The Basic Science of Geothermal Heating and Cooling

More than a few residents here in East Tennessee, Tennessee, have engaged Geo Pros of Knoxville to upgrade their homes to geothermal homes. Still leery of geothermal heating and cooling yourself? Comprehending a smidgen of the science behind it – and the mechanics as well – would probably help.

We’ve described elsewhere the rewards of geothermal heating and cooling. It’s enough to say here that few other manner of maintaining apleasant home environment all year long are as efficient, trustworthy, or economical, especially when you gauge the energy savings.

Here’s how geothermal works its magic.

Thar’s Gold Heat in Them Thar Hills!

We tap the earth for precious metals.

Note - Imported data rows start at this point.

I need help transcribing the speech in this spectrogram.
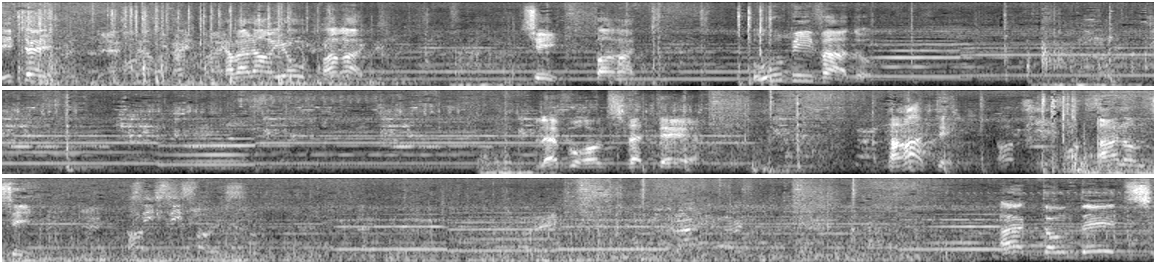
Ite. Cavalario, parat. Si, parat. Ubi vado? Laborans la terre. Parate. Allons-y. Attendez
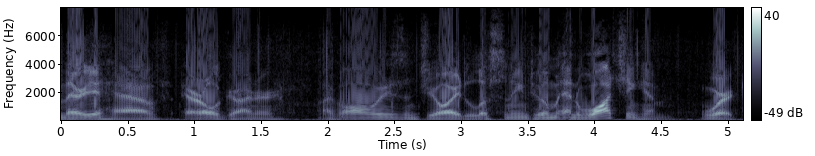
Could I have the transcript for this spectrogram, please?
And there you have Erroll Garner. I've always enjoyed listening to him and watching him work.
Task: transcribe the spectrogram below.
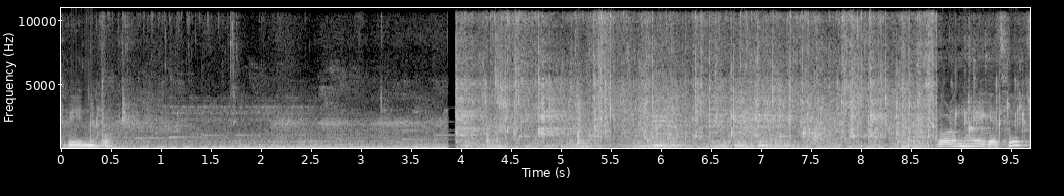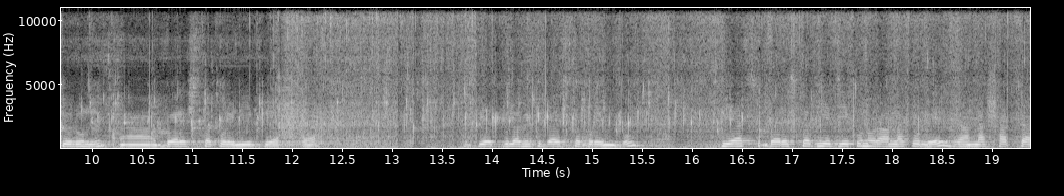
ধুয়ে নিব। গরম হয়ে গেছে, চলুন ব্যারেস্তা করে নিই পেঁয়াজটা। পেঁয়াজগুলো আমি একটু ব্যারেস্তা করে নিব। পেঁয়াজ ব্যারেস্তা দিয়ে যে কোনো রান্না করলে রান্নার স্বাদটা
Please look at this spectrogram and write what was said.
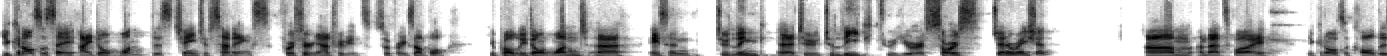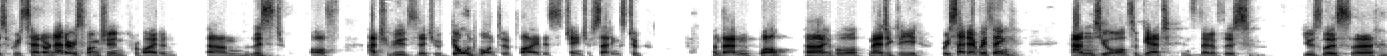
you can also say, I don't want this change of settings for certain attributes. So for example, you probably don't want uh, ASan to link uh, to to leak to your source generation, um, and that's why you can also call this reset on attrs function, provide a um, list of attributes that you don't want to apply this change of settings to. And then, well, uh, it will magically reset everything. And you also get, instead of this useless uh,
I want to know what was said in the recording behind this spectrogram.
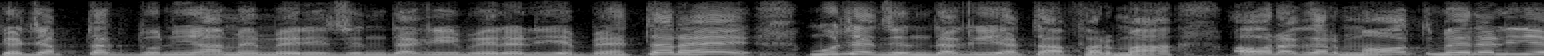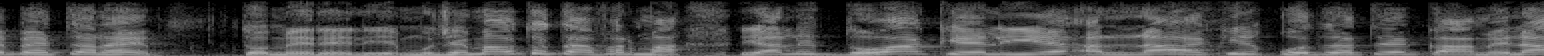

We tap the earth for oil. Now, more than ever, we’re tapping the earth for a treasure no doubt just as valuable to many of us: the energy to heat and cool our homes that doesn’t involve oil.

You see, just under the earth’s crust – that would be roughly 33,000 feet under our feet – is a stratum of magma. This is a molten and semi-molten blend, primarily of silicates, in which temperatures run from 1300 degrees Fahrenheit to 2400 degrees Fahrenheit and hotter the deeper you go (not that you’d want to go there!). What this does is keep the ground immediately under the earth’s surface at a relatively stable year-round temperature of between 45 and 75 degrees Fahrenheit. So? Underground temperatures in East Tennessee (and essentially everywhere stateside, in any event) are warmer than the ambient air above ground in Winter and cooler than the ambient air above ground in Summer.

Time to Get Pumped!

The purpose, then, of a geothermal heating and cooling system is to|Underground temperatures being what they are, then, it’s the job of a geothermal heating and cooling system to transfer heat from the ground  to your home or heat from your home to the ground, as the season dictates. Either way, your home stays at an optimal temperature to keep you and your family comfortable, whatever the season.

The appiance that accomplishes the transfer is a geothermal heat pump. It continuously circulates water or some solution (typically antifreeze) between your home and loops of pipe (typically made of polyethylene, high-density polyethylene, PVC, or CPVC) placed in the ground. In Winter, the liquid is cold when it enters the ground. As it travels through the loops, it takes in heat from the earth and is returned to your home warm. In Summer, the process is reversed: warm liquid enters the loops, where it assimilates the cooler ground temperatures before it’s returned to your home. Want details? You’ll find more thorough information on ground loops here.

The key point is that geothermal heating and cooling systems don’t produce energy. They aren’t like central heating systems, which generate heat themselves. Instead, geothermal systems heat and cool your home by employing the energy already abundantly available beneath the earth’s surface. That’s why geothermal systems don’t only run quieter but also prove a lot more trustworthy, need less maintenance, have much longer lifespans, and are more environmentally friendly than old-school HVACs. That’s also why, in the long run, you’ll save much more more money by going geothermal.

Curious now? Talk with Geo Pros of Knoxville, your East Tennessee geothermal heating and cooling specialist, today.